As the International Space Station celebrates 20 years of the first USA and Russian segment being united in space, imagine this scenario in a “Hollywood Script Synopsis”:
As political ties are severed after mutual embassy closings in Washington, DC and Moscow by the feuding USA and Russian Superpowers, 250 miles up in the International Space Station, two cosmonauts unholster their guns stowed under their spaceships and put four other astronauts under arrest in a takeover of the once internationally-partnered, space complex.
Too far-fetched? Let’s hope so.
But docked to the orbiting, $100 billion ISS are two Russian Soyuz TMA spacecrafts serving as crew ferries and lifeboats…and under the commander’s seat of each spaceship is a three-barreled gun!
Though more like a hunting gun than a hand gun, this same weapon is rumored to be aboard manned Chinese spaceflights in their Shenzhou spacecraft, which looks similar to the bulbous Russian Soyuz.
And it is something that NASA really doesn’t like to talk about. Our American astronauts carried survival knives in a survival kit aboard the one-man Mercury, two-man Gemini, 3-man Apollo and six-person Shuttle spacecraft, but there are no other weapons stowed aboard the ISS.
The secret of a weapon aboard the Soyuz manned spacecraft was kept until American astronauts began training for the six visits to space station Mir from 1995-1997. Our astronauts who were training for Mir missions were taken to the Black Sea and learned the techniques for a water splashdown the Soyuz. And they were surprised to stand toe-to-toe with cosmonauts mastering target practice with a gun aboard the Soyuz.
The TP-82, as it is called, is a strange, three-barrel gun with a plastic shoulder stock that is also a machete. One barrel is for flares, one for a .38-caliber bullet and the third one for shotgun shells. Of course a gun needs ammunition, and the TP-82 has 20 rounds of bullets and shells, and 30 flares. The Soviet arsenal can definitely do some damage if discharged in the confines of a space station!
When it learned the Soviet gun was standard survival equipment for the past 30 years of Soyuz flights, NASA at first protested wanting to know why a weapon was necessary on the Soyuz. The Russians told them it was for survival after landing, and refused to consider removing the gun.
The TP-82 was apparently added to the Soyuz after a 1965 errant landing that had the two cosmonauts fending off wolves in a snowstorm while rescue forces took two days to reach them.

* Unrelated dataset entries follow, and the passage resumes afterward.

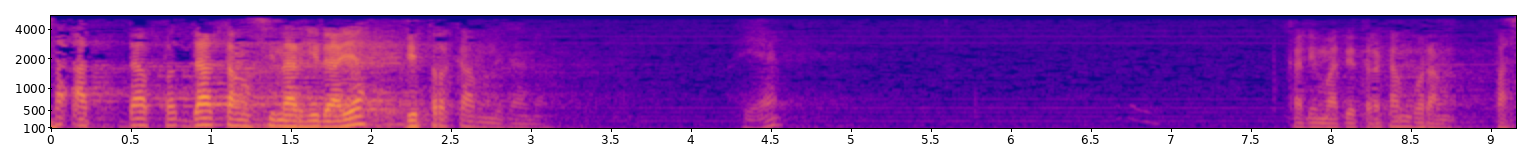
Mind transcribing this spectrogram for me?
Saat dapat datang sinar hidayah, diterkam di sana. Ya. Kalimat diterkam kurang pas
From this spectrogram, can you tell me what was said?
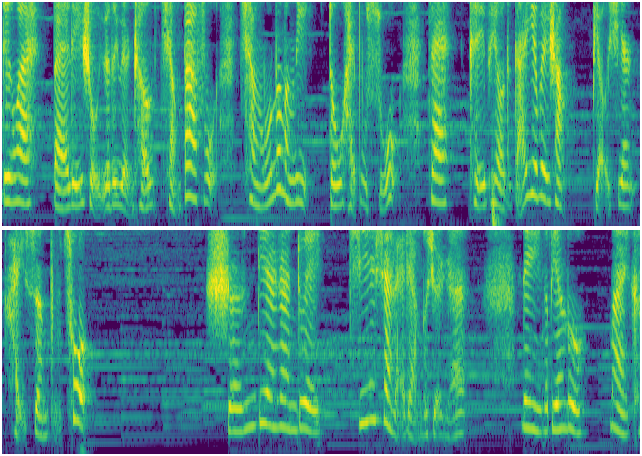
另外，百里守约的远程抢 buff、抢龙的能力都还不俗，在 KPL 的打野位上表现还算不错。神殿战队接下来两个选人，另一个边路麦克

That was the mission of Voskhod 2 when Alexi Leonov performed the first spacewalk in history with another cosmonaut watching inside their spaceship.
The Russians have always landed their manned spacecraft in the central plains of the country. After a fiery re-entry, parachutes deploy to bring the spaceship to the ground where retrorockets fire at 8 feet to cushion the impact.
After 150 spaceflights over 40 years, only a dozen or so have had reentry problems throwing the Soyuz off course. In each case, local villagers were the first to see the spacemen, and rescue teams followed within a couple hours. Of course the dramatic and safe launch abort in October 2018 of the ISS-bound Soyuz with an American and Russian emphasized the need for survival training. Those two rocket men were rescued within minutes of the unexpected landing just 200 miles from the launch pad.
Early American spacecraft all landed in the Atlantic or Pacific oceans. The astronauts of Mercury, Gemini and Apollo all trained for ocean, desert and jungle survival, but the only weapon on board was a machete.
The Space Shuttle, which landed like a glider on a three-mile runway, had no guns, only small survival knifes. The astronauts are trained to bail out of the hatch if a launch mishap happens. But for the first two minutes of the solid rocket boosters burning on each side, there is no escape. The boosters must first separate before a ditch effort is tried in the ocean—something NASA has never had to do in the 135 Shuttle launches from 1981 to 2011.
The three surviving Orbiters of NASA’s Space Shuttle fleet were permanently mothballed in museums: Endeavour at Los Angeles Science Museum; Discovery at the Smithsonian in Washington, D.C.; and Atlantis at Florida’s Kennedy Space Center. Challenger was destroyed during launch in 1986; Columbia was lost during reentry in 2003.
It took 35 Space Shuttle missions and more than 250 space walks to construct the ISS, the size of seven nice mobile homes sprawled out over an area that would cover a football field. The complex arrays of gold, wing-like solar panels extend for another 300 feet out away from the “Station,” as NASA calls it.
Continuously occupied since November 1999, there have been more than 250 astronauts/cosmonauts inside the incredible Station.
The Space Station orbits Earth every 90 minutes, 17 times a day. The ISS is easy to see when passing over inhabited areas just before dawn or after sunset. Download an app on your Smartphone and you will see the ISS usually one week in the morning and one week in the evening every month. It will be the brightest “star,” moving like an airplane but without the blinking lights. And at 5 miles a second, you’ll see it move faster as it moves closer overhead, so don’t forget to wave!